<DISK_LABEL> should be replaced as above and <PERCENTAGE_OF_PORTABLE_STORAGE> is the whole SD card space percentage that will be given to portable storage. For example, if I need 80% of my SD card to become portable, the command will become : sm partition disk:179_128 mixed 80
Check the output of the above commands. If they do not output anything, it means that the procedure was successfull. Otherwise, you will have to retry everything from the beginning.
Reboot the device and it should recognise the partitions.
PART 2. TWEAKING KERNEL SETTINGS TO GET ACCEPTABLE PERFORMANCE

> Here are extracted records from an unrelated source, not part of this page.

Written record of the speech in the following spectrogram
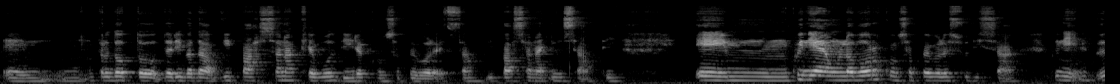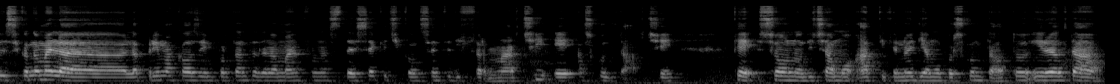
ehm, tradotto deriva da vipassana, che vuol dire consapevolezza, vipassana insati. E, ehm, quindi è un lavoro consapevole su di sé. Quindi, eh, secondo me, la, la prima cosa importante della mindfulness stessa è che ci consente di fermarci e ascoltarci, che sono, diciamo, atti che noi diamo per scontato. In realtà,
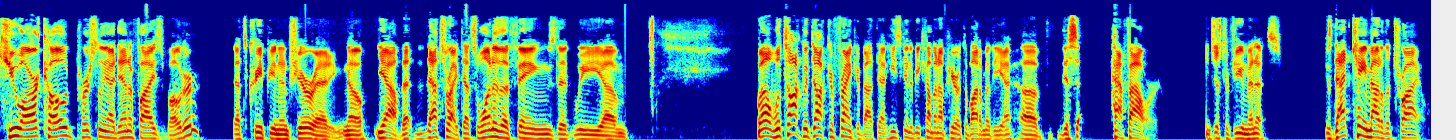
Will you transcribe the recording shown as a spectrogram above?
QR code personally identifies voter? That's creepy and infuriating. No, yeah, that, that's right. That's one of the things that we. Um, well, we'll talk with Dr. Frank about that. He's going to be coming up here at the bottom of the of this half hour in just a few minutes because that came out of the trial.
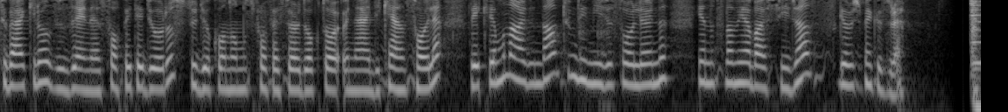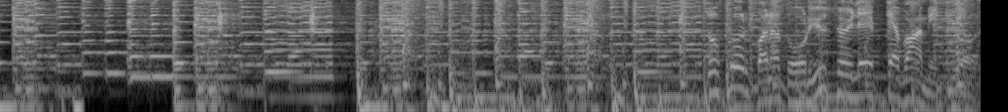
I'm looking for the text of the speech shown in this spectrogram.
Tüberküloz üzerine sohbet ediyoruz. Stüdyo konuğumuz Profesör Doktor Öner Dikensoy'la reklamın ardından tüm dinleyici sorularını yanıtlamaya başlayacağız. Görüşmek üzere. Doktor bana doğruyu söyle devam ediyor.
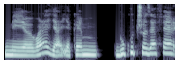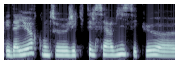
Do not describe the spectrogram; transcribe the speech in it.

There are many factors that can affect the performance of adoptable storage, including the number of apps installed on it, the type of apps, the SD card speed rating and the SD card size. On the kernel side, there are some variables that can be tweaked which could lead to better performance. The ideal values for these variables also depend on the above factors, so they actually are specific on each "device setup". If you are interested in finding the best values for your usage purposes, you will have to experiment by changing these values yourself.
Kernel I/O scheduler:
This rom comes with BFQ I/O scheduler enabled at boot. This is the scheduler used by official LineageOS roms and it can handle normal loads adequatelly. It was enabled at some point on cm-13.0 on our device, and actually improved device responsiveness a lot. That though does not mean that it is the best scheduler for each use case. Other available schedulers on the current kernel are: noop, deadline, row, cfq, fiops . If you want to try a kernel I/O scheduler that is not available in the current kernel, please open a feature request and I will add it.
To change the scheduler, you can use one of the available apps on the play store, or from the terminal (as superuser):
echo 'scheduler' > /sys/block/mmcblk1/queue/scheduler
where 'scheduler' is the scheduler name.
gives the currently selected scheduler (the one included in "[ ]").
Each kernel I/O scheduler has its own variables that can be changed at runtime.
A guide that describes kernel I/O schedulers and what each scheduler-specific variable does can be found here
. This guide also describes read ahead buffer, discussed below.
Read Ahead Buffer:
This is a cache of files opened recently and it is used to speed up opening them again if needed. The ideal value for this variable depends mainly on the SD card size. This rom has the value set by default to 2048 KB. Note that larger Read Ahead Buffer does not mean better performance. Performance is limited at very high values and might even drop significantly. If the value is set too high it might cause read/write errors and reduce the SD card lifetime.
To change the read ahead buffer, you can use an app from the play store , or from the terminal (as superuser):
echo 'size' > /sys/block/mmcblk1/queue/read_ahead_kb
where 'size' is the size in kilobytes
That is all that I am currently aware of about the adoptable storage subject. I will update the post if I have something new to share.
If somebody has some more information to share for tweaking adoptable storage, please share it with us and I will update the post.